Each room features a pop-out section that houses a queen-sized bed, while the middle section has a sitting area, sink and bar area, and the other end has a bathroom with a toilet and a surprisingly large shower.
Outside is a temporary deck with a fold-out awning, while bi-fold doors separate the internal and outdoor spaces.
Contained directors Anatoly Mezhov and Irene Polo say the containers are intended to unlock new spaces and experiences by offering places to stay where previously there were none.
“There are so many beautiful places to go visit … that’s how this idea was born. Let’s create a portable hotel room that’s beautiful, sustainable and comfortable, for short-term accommodation, and go out there and activate some of these spaces,” Mezhov says.
“The winery side of things is a bit of a no-brainer, but who knows? You could have people who have landholdings, islands, golf courses, an old beautiful heritage warehouse that you can’t really do much with, or rooftop car parks, you just never know.”
“You can pretty much put them anywhere.”
Mezhov and Polo say most of the containers they install will be via an arrangement where they lease land from a property owner and operate the container themselves.
“Some people might have land, a winery, but they can’t be bothered with the accommodation side of things. Or they might not have the money to invest into it, so we’ll just enter into a licensed lease arrangement with them where we rent their land, we bring the unit, we set it up and we operate it.”

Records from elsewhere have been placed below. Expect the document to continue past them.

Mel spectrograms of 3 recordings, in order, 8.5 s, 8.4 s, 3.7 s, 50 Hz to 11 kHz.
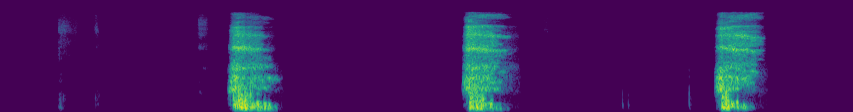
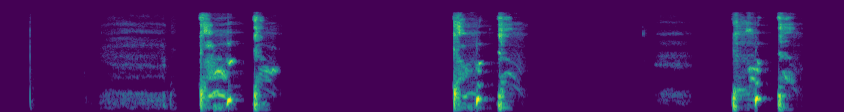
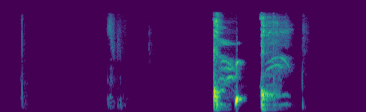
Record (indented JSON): {
  "exhalation_length": "8.5 s",
  "exhalation_amplitude": 27353,
  "exhalation_signal_mean_std_ratio": 0.29,
  "three_cough_length": "8.4 s",
  "three_cough_amplitude": 27976,
  "three_cough_signal_mean_std_ratio": 0.24,
  "cough_length": "3.7 s",
  "cough_amplitude": 27337,
  "cough_signal_mean_std_ratio": 0.21,
  "survey_phase": "beta (2021-08-13 to 2022-03-07)",
  "age": "18-44",
  "gender": "Female",
  "wearing_mask": "No",
  "symptom_sore_throat": true,
  "symptom_fatigue": true,
  "symptom_change_to_sense_of_smell_or_taste": true,
  "symptom_onset": "12 days",
  "smoker_status": "Never smoked",
  "respiratory_condition_asthma": false,
  "respiratory_condition_other": false,
  "recruitment_source": "REACT",
  "submission_delay": "2 days",
  "covid_test_result": "Negative",
  "covid_test_method": "RT-qPCR",
  "influenza_a_test_result": "Negative",
  "influenza_b_test_result": "Negative"
}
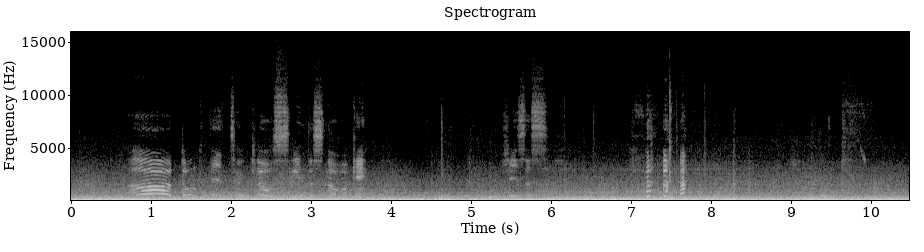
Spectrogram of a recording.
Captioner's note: panic laugh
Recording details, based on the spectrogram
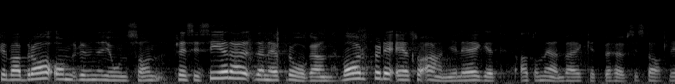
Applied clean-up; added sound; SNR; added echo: none; none; none; none.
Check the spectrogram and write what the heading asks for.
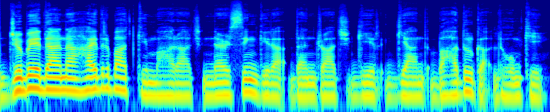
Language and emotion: Manipuri, neutral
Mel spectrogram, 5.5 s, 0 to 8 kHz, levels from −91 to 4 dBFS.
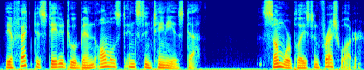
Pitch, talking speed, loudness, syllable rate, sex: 120 Hz, 175 wpm, -20 LUFS, 5.7 syllables/s, male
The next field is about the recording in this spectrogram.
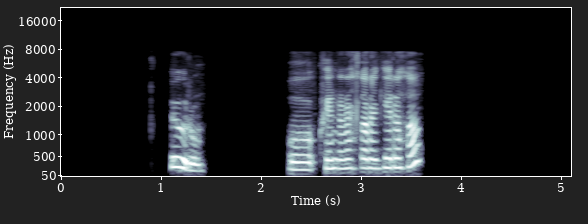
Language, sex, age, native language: Icelandic, female, 70-79, Icelandic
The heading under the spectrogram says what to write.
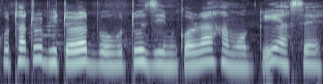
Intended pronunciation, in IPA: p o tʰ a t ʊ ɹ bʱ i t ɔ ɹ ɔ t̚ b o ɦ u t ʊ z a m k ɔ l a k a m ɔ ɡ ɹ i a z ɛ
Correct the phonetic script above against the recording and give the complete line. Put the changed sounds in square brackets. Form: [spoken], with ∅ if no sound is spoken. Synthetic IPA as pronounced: [k] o tʰ a t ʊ ɹ bʱ i t ɔ ɹ ɔ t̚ b o ɦ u t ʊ z [i] m k ɔ [ɹ] a [x] a m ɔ ɡ ɹ i a [s] ɛ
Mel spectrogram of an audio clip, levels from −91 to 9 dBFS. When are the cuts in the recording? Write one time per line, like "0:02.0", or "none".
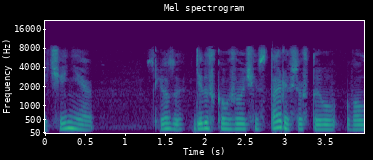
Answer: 0:01.8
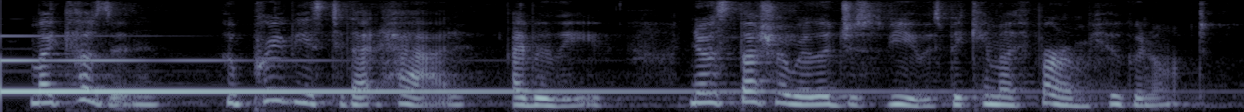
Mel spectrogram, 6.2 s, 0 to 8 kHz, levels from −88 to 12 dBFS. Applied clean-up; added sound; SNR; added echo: none; Chink, clink; -2 dB; reverberation time 1.7 s.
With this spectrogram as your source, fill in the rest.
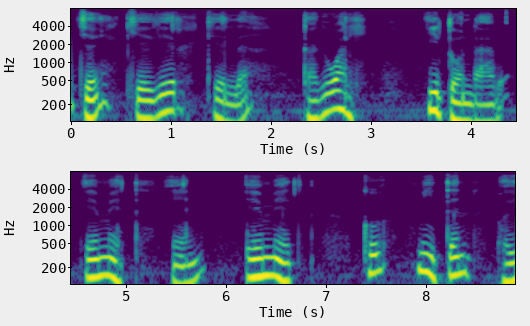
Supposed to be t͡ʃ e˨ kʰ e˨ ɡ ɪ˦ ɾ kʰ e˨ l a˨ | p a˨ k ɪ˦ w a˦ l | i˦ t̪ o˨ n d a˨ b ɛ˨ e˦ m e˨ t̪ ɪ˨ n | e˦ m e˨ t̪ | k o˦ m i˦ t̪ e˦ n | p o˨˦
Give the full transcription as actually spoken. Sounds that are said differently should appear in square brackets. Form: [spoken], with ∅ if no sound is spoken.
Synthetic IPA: t͡ʃ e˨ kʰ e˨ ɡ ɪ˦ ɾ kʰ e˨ l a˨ | [k] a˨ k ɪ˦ w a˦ l | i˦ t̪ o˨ n d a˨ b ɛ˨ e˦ m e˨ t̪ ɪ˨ n | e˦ m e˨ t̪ | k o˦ m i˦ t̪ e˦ n | p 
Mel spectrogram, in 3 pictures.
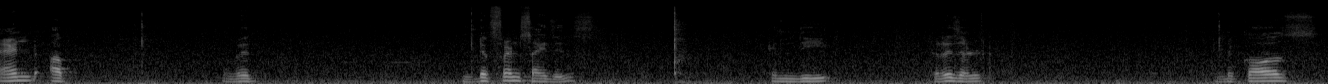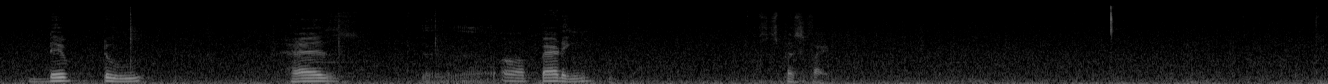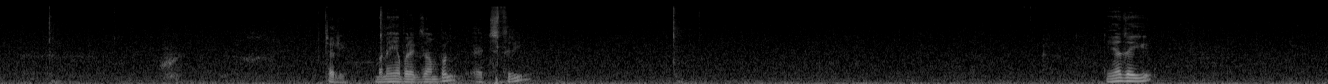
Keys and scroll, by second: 29.1 ctrl+s, 33.7 ctrl+s.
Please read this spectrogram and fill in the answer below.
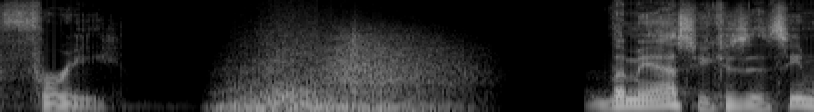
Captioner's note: graphic whooshes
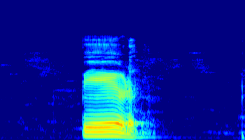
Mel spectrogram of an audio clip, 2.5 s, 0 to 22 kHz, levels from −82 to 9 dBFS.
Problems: background sounds at intervals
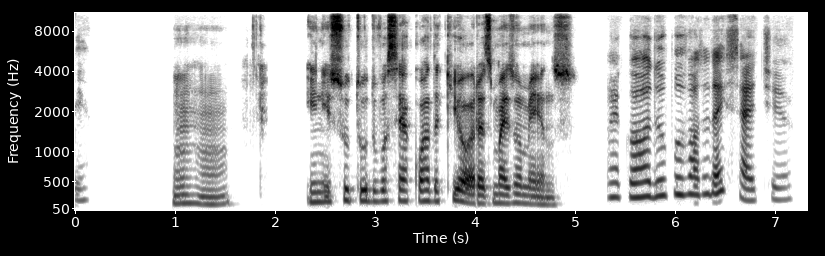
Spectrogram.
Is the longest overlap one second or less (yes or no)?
yes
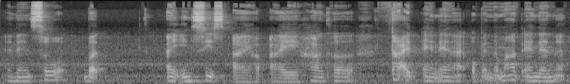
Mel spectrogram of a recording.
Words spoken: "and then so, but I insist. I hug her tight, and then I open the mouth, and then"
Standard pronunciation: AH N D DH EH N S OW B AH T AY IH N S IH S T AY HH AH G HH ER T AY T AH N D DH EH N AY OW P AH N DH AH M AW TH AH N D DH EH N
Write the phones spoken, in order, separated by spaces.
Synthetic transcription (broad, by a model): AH N D EH N S OW B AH T AY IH N S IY S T AY HH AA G HH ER T AY T AH N D EH N AY OW P AH N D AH M AW T AH N D EH N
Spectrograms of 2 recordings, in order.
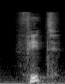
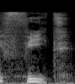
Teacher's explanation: there's a elongation of the e sound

Most containers require water and power sources, though Mezhov says they can be setup to collect water, generate power and treat sewage, in order to be completely off-grid.